I loved the little green glowing circle that illuminated the driver’s gear selection on the clear plastic prindle perched atop the steering column. I was less enthusiastic about that weird sideways-pointing shift stick on the transmission tunnel, for the transfer case. Because my opinion on that mattered so much and stuff!

This would’ve been around 1985-’86, and at that time Wagoneers were very hot with the trendy Wendies. That crowd had fancy new ones, though; Laurie’s ’71 had been rode hard and put away wet, and would’ve been turned away with a scornful sneer by the valets at a country club or ritzy ski resort or wherever-all else that lot congregated. It didn’t have much of a muffler or tailpipe to speak of, it started hard and ran rough, it ran on when shut off, it was rusty, the gold paint was faded and dull, the grille was bent, and otherwise like that.

Its state of repair eventually grew bad (and loud) enough that repairs really could not be put off any more. I think my parents might have belatedly told Laurie to take it in and have the shop call them for payment, or otherwise helped out. I don’t know how much wound up spent, but the transformation was astounding! The Jeep had gone away a bellowing, coughing, sputtering thing, and it came back running like new. It started immediately, idled and ran smoothly and quietly; there was a new muffler and tailpipe, and an engine mount broken almost all the way in half had been replaced.

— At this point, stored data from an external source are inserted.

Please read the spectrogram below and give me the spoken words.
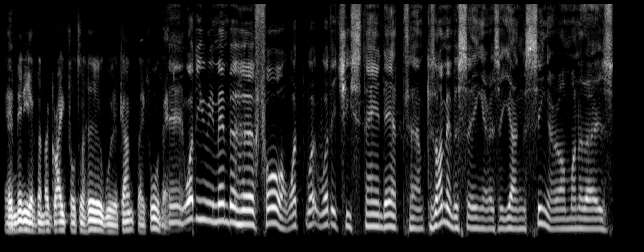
and many of them are grateful to her work, aren't they, for that? Yeah. What do you remember her for? What what what did she stand out? Because um, I remember seeing her as a young singer on one of those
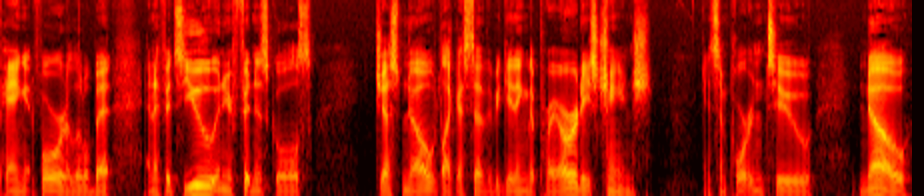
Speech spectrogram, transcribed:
paying it forward a little bit. And if it's you and your fitness goals, just know, like I said at the beginning, the priorities change. It's important to know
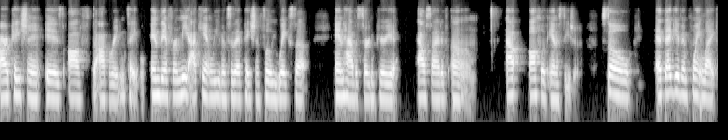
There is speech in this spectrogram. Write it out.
our patient is off the operating table. And then for me, I can't leave until that patient fully wakes up and have a certain period outside of um out off of anesthesia. So at that given point, like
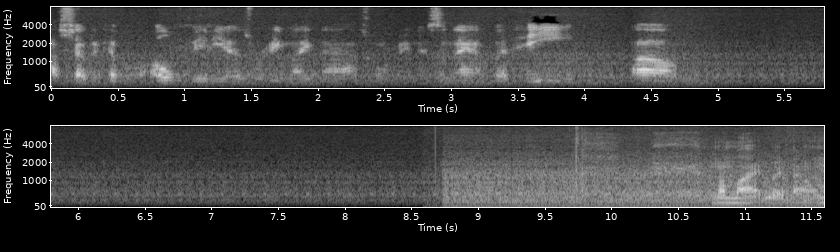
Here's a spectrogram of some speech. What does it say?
I showed a couple of old videos where he made knives for me and this and that. But he, um, my mic went on.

Moving parts everywhere had been lubricated, so door hinges and latches and locks, the ignition switch, dashboard controls, window winders, and other stuff worked without brute force. The transmission, a Turbo Hydramatic 400, still had a not-entirely-healthy whine in 2nd gear, but the overall effect was just marvellous.

Laurie was over the moon. The first time she took me somewhere in the rejuvenated Jeep, she said “Look, watch this!” She shifted to Park, switched off the ignition, and as the engine obediently cut off she said “Park! Stop!” She no longer had to switch off the key with the transmission in gear to fight the engine’s run-on tendency.

I don’t imagine feeding the big 4WD Jeep was very affordable, though, and when my folks decided to replace their cars, they sold Laurie the better of the two, the ’78 Caprice. It served her well, and sister and I got a close-up class in applied frugality. Yes, there were rust spots beginning to appear on the sheetmetal; no, they weren’t going to get fixed. The tailpipe fell, and Laurie clambered under the car with an unbent wire shirt hanger to lash it up again because shops cost money.

We weren’t wealthy, our family—not like a lot of the kids in our chichi school district. They had great big remote-controlled projection televisions; we got a 19″ rotary-knobs colour Zenith in 1986 when our 19″ rotary-knobs black-and-white RCA from 1978 went beyond repair—but there was never any worry (or if there was, it was hidden from us kids) of insufficient money for an unplanned expense, nor any necessity to drive a car past its best-before date; no constant worry of when and how it would next fail us, and no doubt that when it came time, the old car could and would be replaced by a newer, better one. Those privileges were out of Laurie’s reach. I hope my parents paid her as well as they could; she sure as all hell deserved it.

I long wanted a Volvo Amazon wagon like Laurie’s blue one. There was another one nearby, a longtime fixture at a house about a mile from ours, not far and across the street from the Happy Canyon shopping centre. It was a darker blue ’67, 4-speed with overdrive, in ziploc condition, and the (original) owner sold it about a year before I could’ve been in a position to buy it. If he hadn’t, certain upcoming COAL instalments might could’ve been very different! Fair number of stepstones before we get to those, though; next week I’ll tell what replaced the ’78 Caprice.